Exercise brief
Copy the entries below exactly. Images do not belong in the copy.

Records shown

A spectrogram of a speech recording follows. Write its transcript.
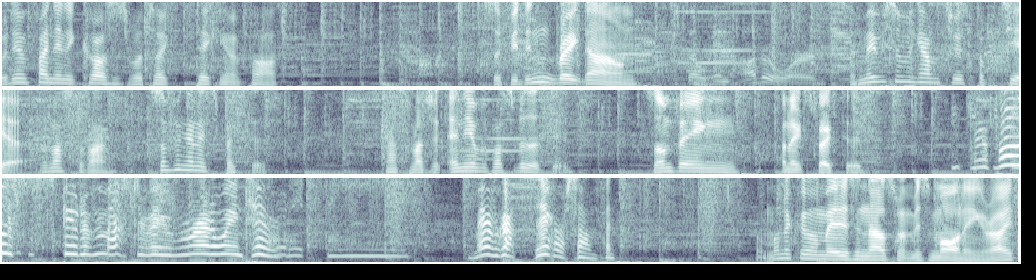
We didn't find any causes we're taking it apart. So if it didn't break down, So, in other words, then maybe something happened to his puppeteer, the mastermind. Something unexpected. Can't imagine any other possibility. Something unexpected. We're probably scared of Master they ran away in terror. Could it be? May have got sick or something. But Monokuma made his announcement this morning, right?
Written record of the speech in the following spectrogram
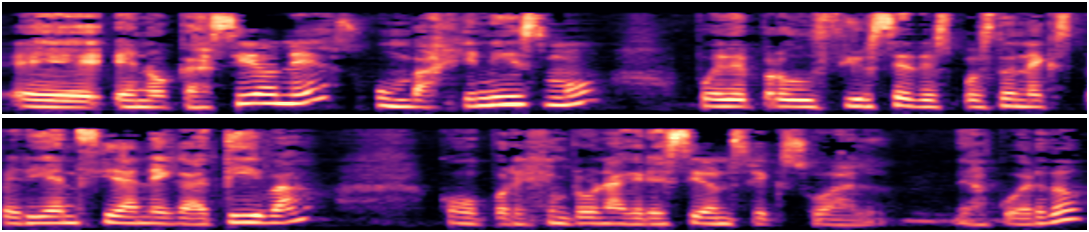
Eh, en ocasiones, un vaginismo puede producirse después de una experiencia negativa, como por ejemplo una agresión sexual, ¿de acuerdo?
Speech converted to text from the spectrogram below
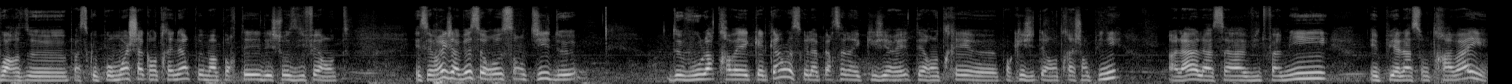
parce que pour moi, chaque entraîneur peut m'apporter des choses différentes. Et c'est vrai que j'avais ce ressenti de de vouloir travailler avec quelqu'un parce que la personne avec qui j'étais rentrée, euh, pour qui j'étais rentrée à Champigny, elle a sa vie de famille et puis elle a son travail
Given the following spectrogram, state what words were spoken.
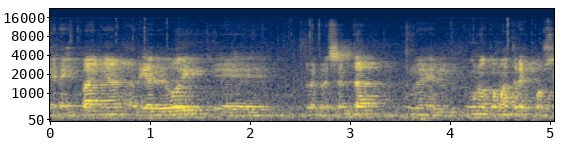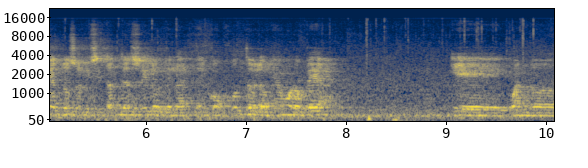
en España a día de hoy representa el 1,3% solicitantes de asilo del conjunto de la Unión Europea cuando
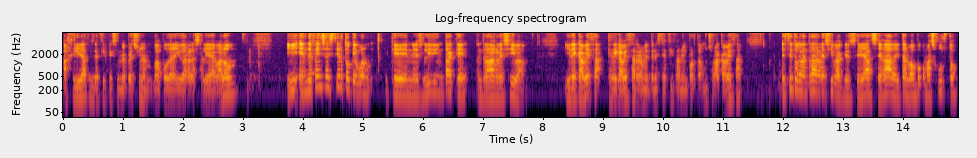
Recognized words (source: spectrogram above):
agilidad, es decir, que si me presionan va a poder ayudar a la salida de balón. Y en defensa es cierto que, bueno, que en sliding tackle, entrada agresiva, y de cabeza, que de cabeza realmente en este FIFA no importa mucho la cabeza. Es cierto que la entrada agresiva, que sería segada y tal, va un poco más justo,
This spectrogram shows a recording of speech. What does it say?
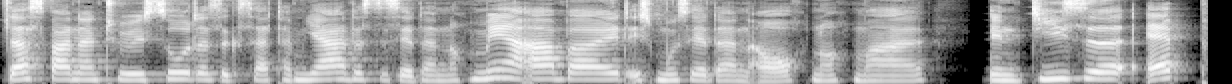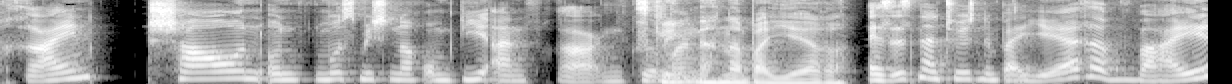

Solved problem
A spectrogram of a speech recording follows. Write its transcript.
We didn't find any causes we're taking it apart. So if it didn't break down, So, in other words, then maybe something happened to his puppeteer, the mastermind. Something unexpected. Can't imagine any other possibility. Something unexpected. We're probably scared of Master they ran away in terror. Could it be? May have got sick or something. But Monokuma made his announcement this morning, right?
Written record of the speech in the following spectrogram
Eh, en ocasiones, un vaginismo puede producirse después de una experiencia negativa, como por ejemplo una agresión sexual, ¿de acuerdo?
Speech converted to text from the spectrogram below
parce que pour moi, chaque entraîneur peut m'apporter des choses différentes. Et c'est vrai que j'avais ce ressenti de de vouloir travailler avec quelqu'un parce que la personne avec qui j'étais rentrée, euh, pour qui j'étais rentrée à Champigny, elle a sa vie de famille et puis elle a son travail
Given the following spectrogram, state what words were spoken.
en España a día de hoy representa el 1,3% solicitantes de asilo del conjunto de la Unión Europea cuando
Recognized words (source: spectrogram above):
agilidad, es decir, que si me presionan va a poder ayudar a la salida de balón. Y en defensa es cierto que, bueno, que en sliding tackle, entrada agresiva, y de cabeza, que de cabeza realmente en este FIFA no importa mucho la cabeza. Es cierto que la entrada agresiva, que sería segada y tal, va un poco más justo,
This spectrogram shows a recording of speech. What does it say?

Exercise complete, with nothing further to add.